◆ Action item
Please reproduce the entries below exactly as they stand, but leave the pictures out.

◆ Stored data
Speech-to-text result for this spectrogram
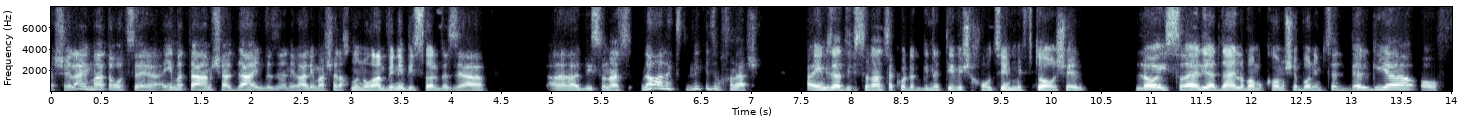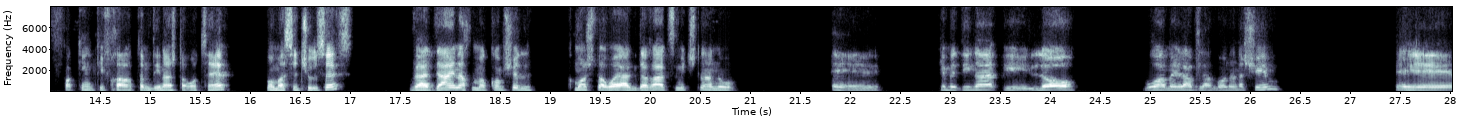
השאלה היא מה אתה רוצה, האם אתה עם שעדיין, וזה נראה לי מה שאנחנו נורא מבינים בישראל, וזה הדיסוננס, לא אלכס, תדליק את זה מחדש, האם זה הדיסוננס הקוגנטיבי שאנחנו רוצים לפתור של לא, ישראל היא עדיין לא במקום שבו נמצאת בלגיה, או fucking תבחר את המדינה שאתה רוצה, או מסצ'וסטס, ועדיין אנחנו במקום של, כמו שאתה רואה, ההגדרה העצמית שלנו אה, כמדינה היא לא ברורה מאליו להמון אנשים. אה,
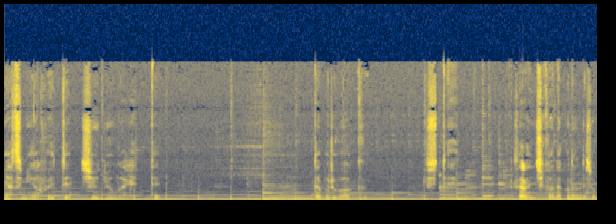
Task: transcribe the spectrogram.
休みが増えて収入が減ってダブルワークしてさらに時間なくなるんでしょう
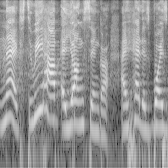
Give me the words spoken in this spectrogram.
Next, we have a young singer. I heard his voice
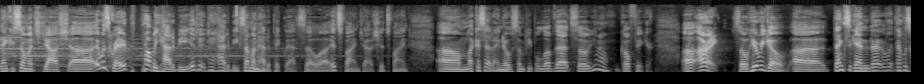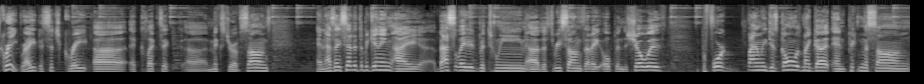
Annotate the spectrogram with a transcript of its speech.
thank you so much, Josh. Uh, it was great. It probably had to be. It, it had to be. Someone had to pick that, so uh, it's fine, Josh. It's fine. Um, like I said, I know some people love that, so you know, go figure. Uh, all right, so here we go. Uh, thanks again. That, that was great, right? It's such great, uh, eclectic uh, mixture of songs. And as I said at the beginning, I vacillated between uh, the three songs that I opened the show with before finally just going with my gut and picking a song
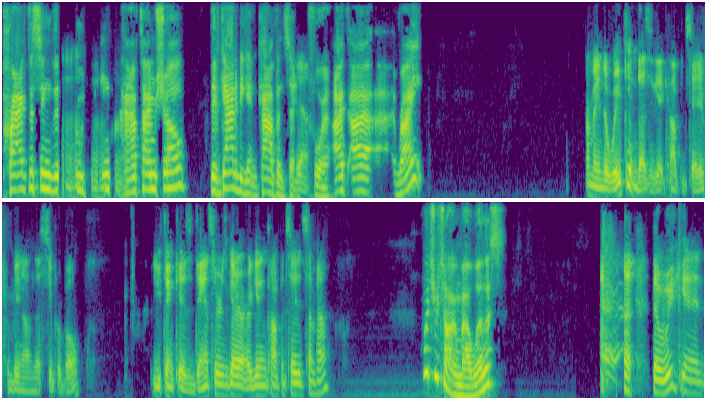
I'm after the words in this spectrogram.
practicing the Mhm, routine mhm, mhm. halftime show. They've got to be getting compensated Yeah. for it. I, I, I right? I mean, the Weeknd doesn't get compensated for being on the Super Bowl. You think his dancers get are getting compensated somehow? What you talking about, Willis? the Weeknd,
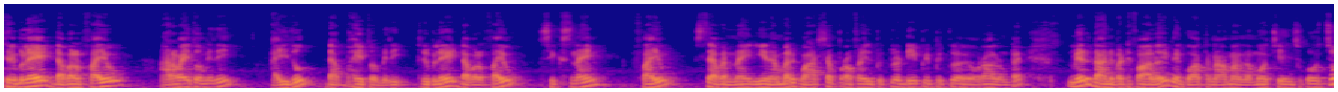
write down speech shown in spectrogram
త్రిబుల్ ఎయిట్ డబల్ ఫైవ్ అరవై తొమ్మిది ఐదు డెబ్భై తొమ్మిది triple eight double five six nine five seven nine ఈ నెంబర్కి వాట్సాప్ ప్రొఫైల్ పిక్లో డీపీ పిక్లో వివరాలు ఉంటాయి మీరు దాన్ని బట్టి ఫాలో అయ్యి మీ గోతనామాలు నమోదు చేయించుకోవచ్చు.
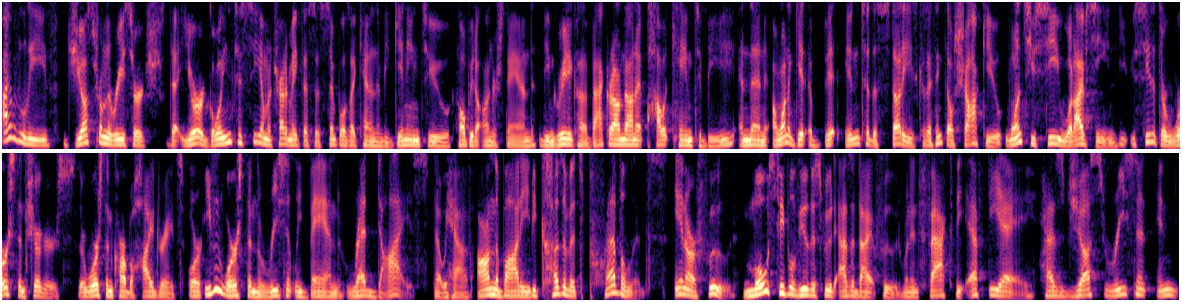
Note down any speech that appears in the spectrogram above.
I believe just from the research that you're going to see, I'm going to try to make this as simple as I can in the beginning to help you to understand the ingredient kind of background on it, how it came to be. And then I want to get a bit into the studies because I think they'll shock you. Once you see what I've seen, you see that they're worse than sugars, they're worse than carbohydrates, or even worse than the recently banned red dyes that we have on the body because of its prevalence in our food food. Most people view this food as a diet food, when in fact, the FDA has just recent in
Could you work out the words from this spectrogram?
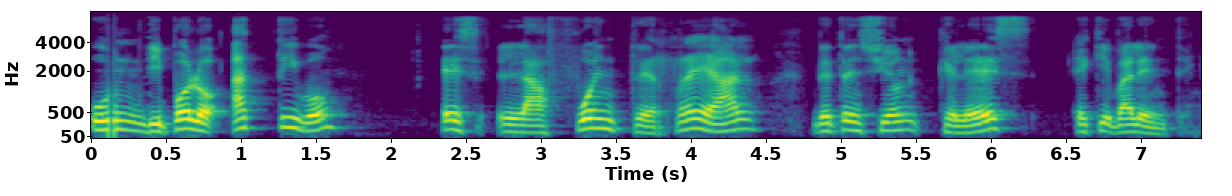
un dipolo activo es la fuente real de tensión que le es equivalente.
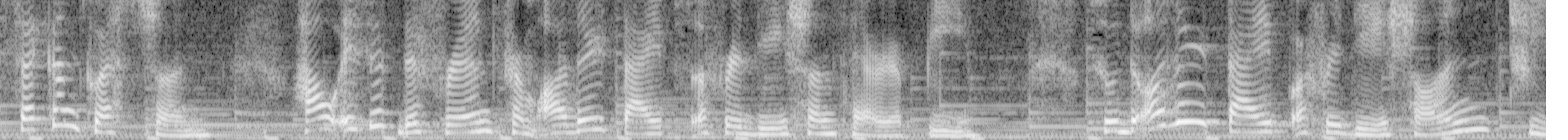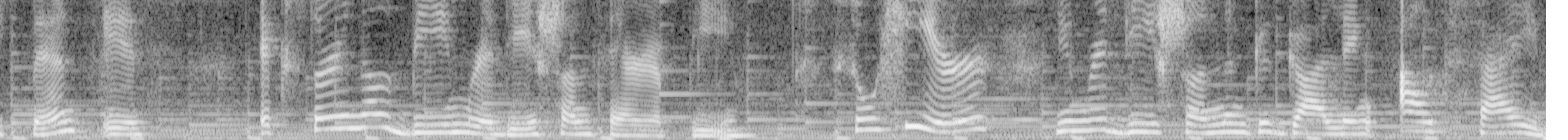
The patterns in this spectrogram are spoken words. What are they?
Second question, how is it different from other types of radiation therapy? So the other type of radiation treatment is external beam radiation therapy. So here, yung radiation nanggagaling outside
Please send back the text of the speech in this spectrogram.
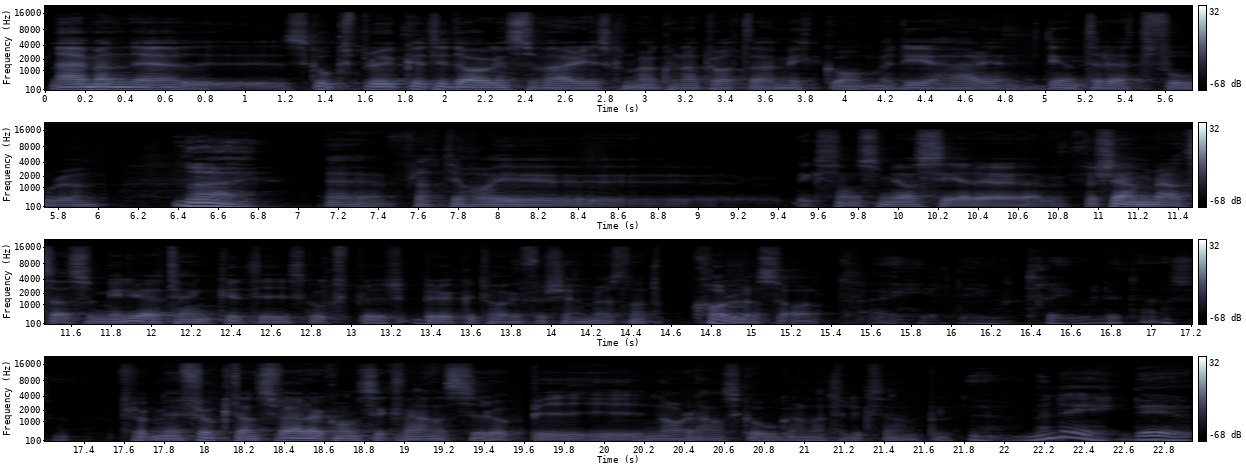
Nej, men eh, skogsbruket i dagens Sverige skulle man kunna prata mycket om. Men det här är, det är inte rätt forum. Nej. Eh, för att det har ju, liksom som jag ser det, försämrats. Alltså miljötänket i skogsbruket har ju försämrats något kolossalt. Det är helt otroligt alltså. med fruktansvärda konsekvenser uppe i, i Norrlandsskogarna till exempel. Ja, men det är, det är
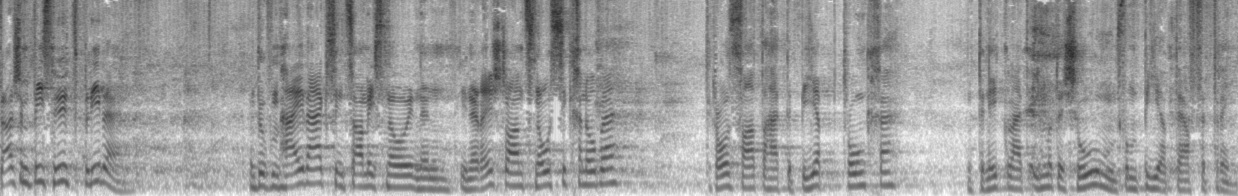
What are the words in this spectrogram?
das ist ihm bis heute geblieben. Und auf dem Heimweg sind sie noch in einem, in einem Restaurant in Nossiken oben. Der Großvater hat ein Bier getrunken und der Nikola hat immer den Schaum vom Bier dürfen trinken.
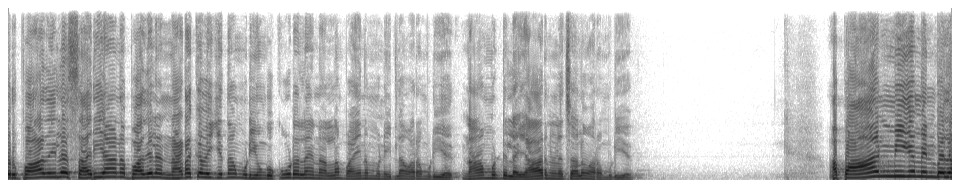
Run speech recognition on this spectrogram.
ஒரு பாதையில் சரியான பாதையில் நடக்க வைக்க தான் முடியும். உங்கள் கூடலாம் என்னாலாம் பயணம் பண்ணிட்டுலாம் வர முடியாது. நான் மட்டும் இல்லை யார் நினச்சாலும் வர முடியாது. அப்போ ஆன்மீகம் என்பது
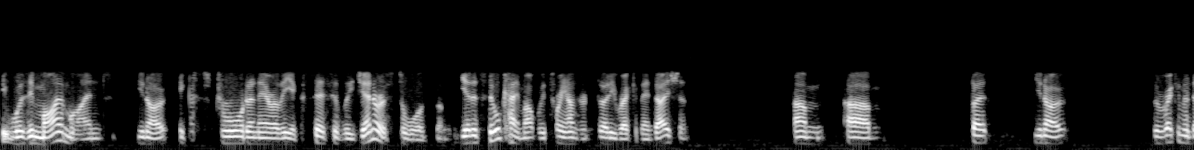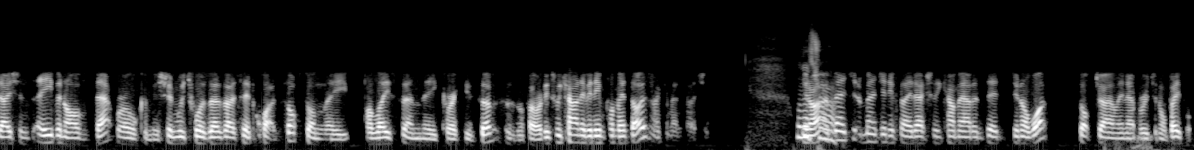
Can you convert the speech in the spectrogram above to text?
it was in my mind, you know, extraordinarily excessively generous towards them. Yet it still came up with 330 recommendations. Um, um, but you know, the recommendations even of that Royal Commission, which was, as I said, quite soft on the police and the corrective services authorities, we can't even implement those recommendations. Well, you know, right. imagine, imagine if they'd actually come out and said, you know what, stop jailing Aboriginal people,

◆ Reply
Speech-to-text result for this spectrogram
השאלה היא מה אתה רוצה, האם אתה עם שעדיין, וזה נראה לי מה שאנחנו נורא מבינים בישראל, וזה הדיסוננס, לא אלכס, תדליק את זה מחדש, האם זה הדיסוננס הקוגנטיבי שאנחנו רוצים לפתור של לא, ישראל היא עדיין לא במקום שבו נמצאת בלגיה, או fucking תבחר את המדינה שאתה רוצה, או מסצ'וסטס, ועדיין אנחנו במקום של, כמו שאתה רואה, ההגדרה העצמית שלנו אה, כמדינה היא לא ברורה מאליו להמון אנשים. אה,
Task: transcribe the spectrogram.
休みが増えて収入が減ってダブルワークしてさらに時間なくなるんでしょう
Give me the words spoken in this spectrogram.
Next, we have a young singer. I heard his voice
Annotate the spectrogram with a transcript of its speech.
thank you so much, Josh. Uh, it was great. It probably had to be. It, it had to be. Someone had to pick that, so uh, it's fine, Josh. It's fine. Um, like I said, I know some people love that, so you know, go figure. Uh, all right, so here we go. Uh, thanks again. That, that was great, right? It's such great, uh, eclectic uh, mixture of songs. And as I said at the beginning, I vacillated between uh, the three songs that I opened the show with before finally just going with my gut and picking a song
I'm after the words in this spectrogram.
practicing the Mhm, routine mhm, mhm. halftime show. They've got to be getting compensated Yeah. for it. I, I, I right? I mean, the Weeknd doesn't get compensated for being on the Super Bowl. You think his dancers get are getting compensated somehow? What you talking about, Willis? the Weeknd,
write down speech shown in spectrogram
త్రిబుల్ ఎయిట్ డబల్ ఫైవ్ అరవై తొమ్మిది ఐదు డెబ్భై తొమ్మిది triple eight double five six nine five seven nine ఈ నెంబర్కి వాట్సాప్ ప్రొఫైల్ పిక్లో డీపీ పిక్లో వివరాలు ఉంటాయి మీరు దాన్ని బట్టి ఫాలో అయ్యి మీ గోతనామాలు నమోదు చేయించుకోవచ్చు.
Note down any speech that appears in the spectrogram above.
I believe just from the research that you're going to see, I'm going to try to make this as simple as I can in the beginning to help you to understand the ingredient kind of background on it, how it came to be. And then I want to get a bit into the studies because I think they'll shock you. Once you see what I've seen, you see that they're worse than sugars, they're worse than carbohydrates, or even worse than the recently banned red dyes that we have on the body because of its prevalence in our food food. Most people view this food as a diet food, when in fact, the FDA has just recent in
Could you work out the words from this spectrogram?
un dipolo activo es la fuente real de tensión que le es equivalente.
The patterns in this spectrogram are spoken words. What are they?
Second question, how is it different from other types of radiation therapy? So the other type of radiation treatment is external beam radiation therapy. So here, yung radiation nanggagaling outside
Please send back the text of the speech in this spectrogram.
Nej, men eh, skogsbruket i dagens Sverige skulle man kunna prata mycket om. Men det här är, det är inte rätt forum. Nej. Eh, för att det har ju, liksom som jag ser det, försämrats. Alltså miljötänket i skogsbruket har ju försämrats något kolossalt. Det är helt otroligt alltså. med fruktansvärda konsekvenser uppe i, i Norrlandsskogarna till exempel. Ja, men det är, det är
What are the words in this spectrogram?
das ist ihm bis heute geblieben. Und auf dem Heimweg sind sie noch in einem, in einem Restaurant in Nossiken oben. Der Großvater hat ein Bier getrunken und der Nikola hat immer den Schaum vom Bier dürfen trinken.
Run speech recognition on this spectrogram.
ஒரு பாதையில் சரியான பாதையில் நடக்க வைக்க தான் முடியும். உங்கள் கூடலாம் என்னாலாம் பயணம் பண்ணிட்டுலாம் வர முடியாது. நான் மட்டும் இல்லை யார் நினச்சாலும் வர முடியாது. அப்போ ஆன்மீகம் என்பது
Can you convert the speech in the spectrogram above to text?
it was in my mind, you know, extraordinarily excessively generous towards them. Yet it still came up with 330 recommendations. Um, um, but you know, the recommendations even of that Royal Commission, which was, as I said, quite soft on the police and the corrective services authorities, we can't even implement those recommendations. Well, you know, right. imagine, imagine if they'd actually come out and said, you know what, stop jailing Aboriginal people,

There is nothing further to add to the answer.